(Data provided Opens)

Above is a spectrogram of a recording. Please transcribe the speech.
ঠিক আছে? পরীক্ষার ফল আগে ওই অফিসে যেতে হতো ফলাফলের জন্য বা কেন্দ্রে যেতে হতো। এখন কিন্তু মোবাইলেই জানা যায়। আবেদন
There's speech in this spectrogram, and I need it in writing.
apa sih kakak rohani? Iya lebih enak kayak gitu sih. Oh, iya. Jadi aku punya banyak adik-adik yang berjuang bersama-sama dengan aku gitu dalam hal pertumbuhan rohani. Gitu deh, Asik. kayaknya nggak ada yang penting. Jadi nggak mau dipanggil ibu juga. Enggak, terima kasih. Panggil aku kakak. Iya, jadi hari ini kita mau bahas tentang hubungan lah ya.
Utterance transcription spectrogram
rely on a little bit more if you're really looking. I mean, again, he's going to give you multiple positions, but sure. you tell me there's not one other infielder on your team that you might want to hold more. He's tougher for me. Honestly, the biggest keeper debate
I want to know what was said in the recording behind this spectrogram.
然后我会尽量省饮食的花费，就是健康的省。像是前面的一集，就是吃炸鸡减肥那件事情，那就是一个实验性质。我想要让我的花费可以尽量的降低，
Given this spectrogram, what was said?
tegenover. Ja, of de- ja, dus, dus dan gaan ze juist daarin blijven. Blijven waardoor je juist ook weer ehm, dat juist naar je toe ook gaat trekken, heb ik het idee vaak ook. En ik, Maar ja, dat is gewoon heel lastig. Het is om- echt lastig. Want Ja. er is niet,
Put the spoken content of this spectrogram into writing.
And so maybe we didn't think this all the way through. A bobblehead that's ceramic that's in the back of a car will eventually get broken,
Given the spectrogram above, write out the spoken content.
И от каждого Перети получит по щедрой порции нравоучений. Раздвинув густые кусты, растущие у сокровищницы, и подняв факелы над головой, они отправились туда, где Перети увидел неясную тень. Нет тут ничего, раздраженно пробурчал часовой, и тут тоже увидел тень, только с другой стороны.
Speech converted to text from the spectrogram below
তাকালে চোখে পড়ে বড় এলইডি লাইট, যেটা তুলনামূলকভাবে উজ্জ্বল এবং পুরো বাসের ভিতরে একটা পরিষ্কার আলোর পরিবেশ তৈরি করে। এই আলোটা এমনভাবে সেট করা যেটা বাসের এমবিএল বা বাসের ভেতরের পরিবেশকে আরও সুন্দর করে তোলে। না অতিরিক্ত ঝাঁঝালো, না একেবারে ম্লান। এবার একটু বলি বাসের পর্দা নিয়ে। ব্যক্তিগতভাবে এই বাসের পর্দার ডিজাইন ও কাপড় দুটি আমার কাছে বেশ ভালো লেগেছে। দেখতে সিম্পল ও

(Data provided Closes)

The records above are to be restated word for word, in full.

--- Task answer ---
Above is a spectrogram of a recording. Please transcribe the speech.
ঠিক আছে? পরীক্ষার ফল আগে ওই অফিসে যেতে হতো ফলাফলের জন্য বা কেন্দ্রে যেতে হতো। এখন কিন্তু মোবাইলেই জানা যায়। আবেদন
There's speech in this spectrogram, and I need it in writing.
apa sih kakak rohani? Iya lebih enak kayak gitu sih. Oh, iya. Jadi aku punya banyak adik-adik yang berjuang bersama-sama dengan aku gitu dalam hal pertumbuhan rohani. Gitu deh, Asik. kayaknya nggak ada yang penting. Jadi nggak mau dipanggil ibu juga. Enggak, terima kasih. Panggil aku kakak. Iya, jadi hari ini kita mau bahas tentang hubungan lah ya.
Utterance transcription spectrogram
rely on a little bit more if you're really looking. I mean, again, he's going to give you multiple positions, but sure. you tell me there's not one other infielder on your team that you might want to hold more. He's tougher for me. Honestly, the biggest keeper debate
I want to know what was said in the recording behind this spectrogram.
然后我会尽量省饮食的花费，就是健康的省。像是前面的一集，就是吃炸鸡减肥那件事情，那就是一个实验性质。我想要让我的花费可以尽量的降低，
Given this spectrogram, what was said?
tegenover. Ja, of de- ja, dus, dus dan gaan ze juist daarin blijven. Blijven waardoor je juist ook weer ehm, dat juist naar je toe ook gaat trekken, heb ik het idee vaak ook. En ik, Maar ja, dat is gewoon heel lastig. Het is om- echt lastig. Want Ja. er is niet,
Put the spoken content of this spectrogram into writing.
And so maybe we didn't think this all the way through. A bobblehead that's ceramic that's in the back of a car will eventually get broken,
Given the spectrogram above, write out the spoken content.
И от каждого Перети получит по щедрой порции нравоучений. Раздвинув густые кусты, растущие у сокровищницы, и подняв факелы над головой, они отправились туда, где Перети увидел неясную тень. Нет тут ничего, раздраженно пробурчал часовой, и тут тоже увидел тень, только с другой стороны.
Speech converted to text from the spectrogram below
তাকালে চোখে পড়ে বড় এলইডি লাইট, যেটা তুলনামূলকভাবে উজ্জ্বল এবং পুরো বাসের ভিতরে একটা পরিষ্কার আলোর পরিবেশ তৈরি করে। এই আলোটা এমনভাবে সেট করা যেটা বাসের এমবিএল বা বাসের ভেতরের পরিবেশকে আরও সুন্দর করে তোলে। না অতিরিক্ত ঝাঁঝালো, না একেবারে ম্লান। এবার একটু বলি বাসের পর্দা নিয়ে। ব্যক্তিগতভাবে এই বাসের পর্দার ডিজাইন ও কাপড় দুটি আমার কাছে বেশ ভালো লেগেছে। দেখতে সিম্পল ও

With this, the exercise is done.